Pictures stay out of the copy. Retype exactly, and only, the lines from the one containing "Speech converted to" through the end of the listing below.

-------- Given information

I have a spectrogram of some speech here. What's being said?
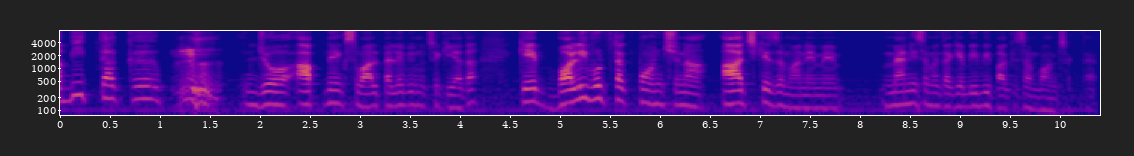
अभी तक जो आपने एक सवाल पहले भी मुझसे किया था कि बॉलीवुड तक पहुँचना आज के ज़माने में मैं नहीं समझता कि अभी भी पाकिस्तान पहुँच सकता है।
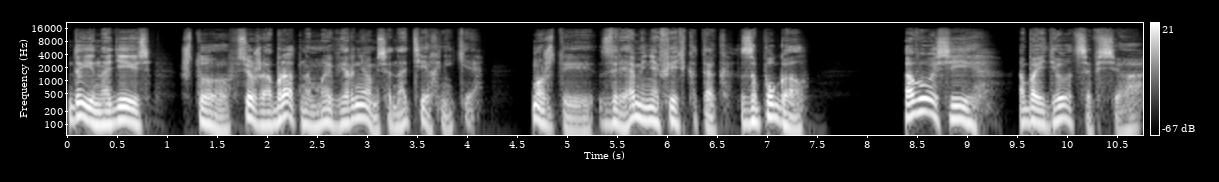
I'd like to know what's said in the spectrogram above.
Да и надеюсь, что все же обратно мы вернемся на технике. Может, и зря меня Федька так запугал. Авось и обойдется все.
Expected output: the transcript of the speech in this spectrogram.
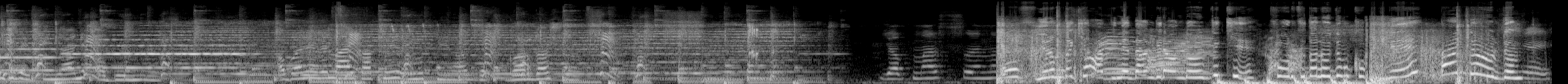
Takip etsin yani abone olun. Abone ve like atmayı unutmayın abi. Kardeşler. Yapmazsanız Of yanımdaki abi neden bir anda öldü ki? Korkudan ödüm koptu. Ne? Ben de öldüm. şey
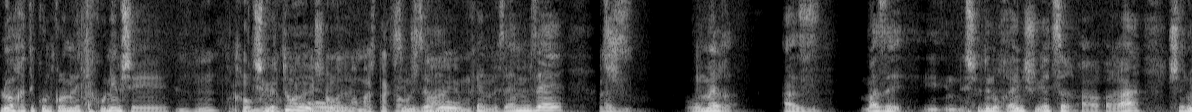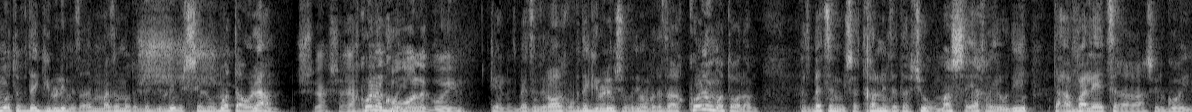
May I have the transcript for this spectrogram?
לוח התיקון, כל מיני תיקונים שנשמטו, צנזרו. כן, נסיים עם זה, אז- הוא אומר, אז מה זה שדין וכרעים, שהוא יצר הרע של אומות עובדי גילולים, אז הרי מה זה אומות עובדי גילולים? של אומות העולם. ששייך כל במקורו הגויים. לגויים. כן, אז בעצם זה לא רק עובדי גילולים שעובדים עבודה זרה, כל אומות העולם. אז בעצם, כשהתחלנו עם זה את השיעור, מה שייך ליהודי, תאווה ליצר הרע של גוי,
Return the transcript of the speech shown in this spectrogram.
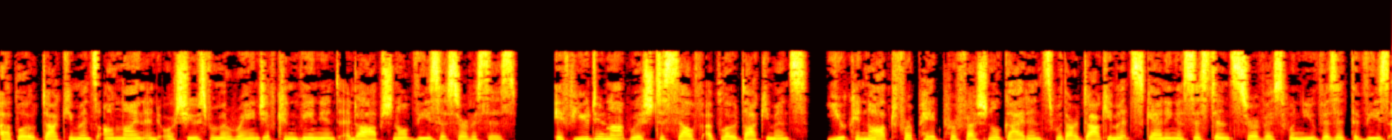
upload documents online and or choose from a range of convenient and optional visa services. If you do not wish to self-upload documents, you can opt for paid professional guidance with our document scanning assistance service when you visit the Visa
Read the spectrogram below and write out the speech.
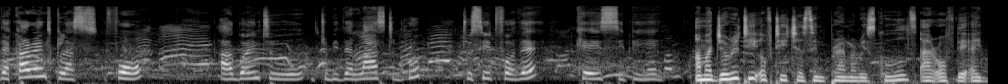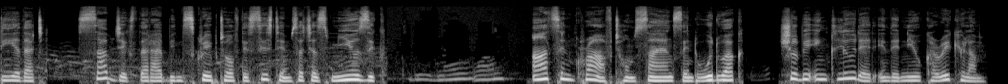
The current class 4 are going to, to be the last group to sit for the KCPE. A majority of teachers in primary schools are of the idea that subjects that have been scraped off the system such as music, arts and craft, home science and woodwork should be included in the new curriculum.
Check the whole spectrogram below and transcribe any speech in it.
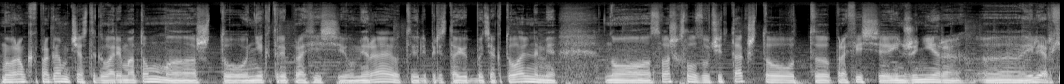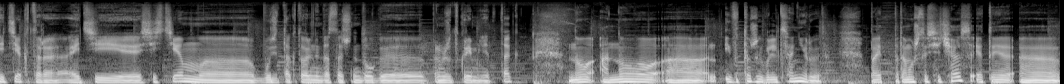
Мы в рамках программы часто говорим о том, э, что некоторые профессии умирают или перестают быть актуальными, но с ваших слов звучит так, что вот э, профессия инженера э, или архитектора IT-систем будет актуальной достаточно долго промежуток времени. Это так? Но оно э, и тоже эволюционирует. Потому что сейчас это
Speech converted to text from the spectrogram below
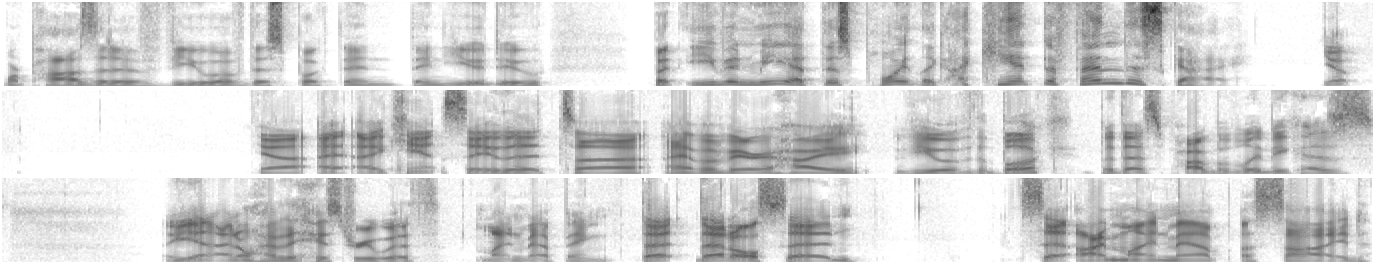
more positive view of this book than than you do. But even me at this point, like I can't defend this guy. Yep. Yeah, I, I can't say that uh, I have a very high view of the book, but that's probably because, again, I don't have the history with mind mapping. That that all said, set iMindMap aside.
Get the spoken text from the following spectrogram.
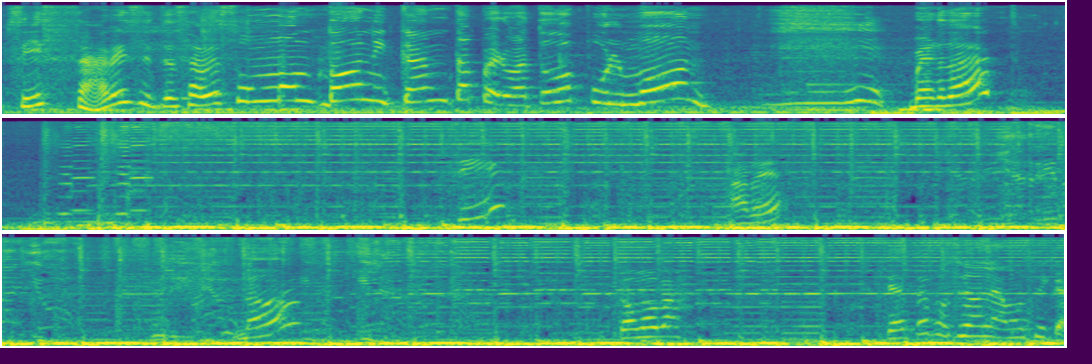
Sí, sabes, y te sabes un montón y canta, pero a todo pulmón. ¿Verdad? ¿Sí? A ver. ¿Cómo va? Ya te pusieron la música.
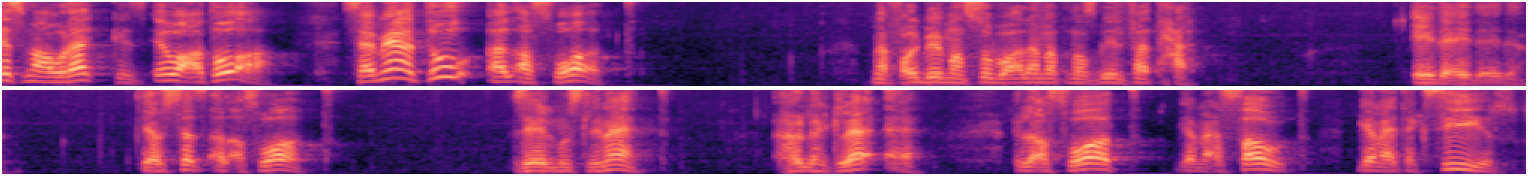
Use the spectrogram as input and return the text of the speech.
اسمع وركز اوعى تقع. سمعت الأصوات. مفعول به منصوب وعلامة نصبه الفتحة. إيه ده إيه ده إيه ده؟ يا أستاذ الأصوات. زي المسلمات. أقول لك لأ. الأصوات جمع صوت جمع تكسير.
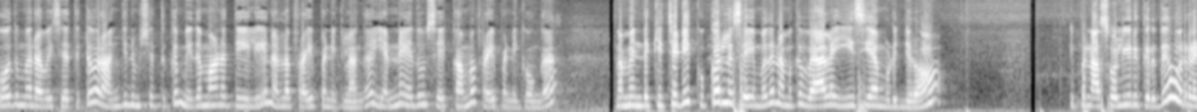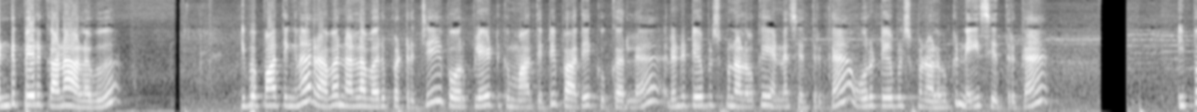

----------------

### Your response
Speech converted to text from the spectrogram below
more positive view of this book than than you do. But even me at this point, like I can't defend this guy. Yep. Yeah, I, I can't say that uh, I have a very high view of the book, but that's probably because, again, I don't have the history with mind mapping. That that all said, set iMindMap aside.
Get the spoken text from the following spectrogram.
Sí, sabes, y te sabes un montón y canta, pero a todo pulmón. ¿Verdad? ¿Sí? A ver. ¿Cómo va? Ya te pusieron la música.
Use the spectrogram as input and return the text of the speech.
اسمع وركز اوعى تقع. سمعت الأصوات. مفعول به منصوب وعلامة نصبه الفتحة. إيه ده إيه ده إيه ده؟ يا أستاذ الأصوات. زي المسلمات. أقول لك لأ. الأصوات جمع صوت جمع تكسير.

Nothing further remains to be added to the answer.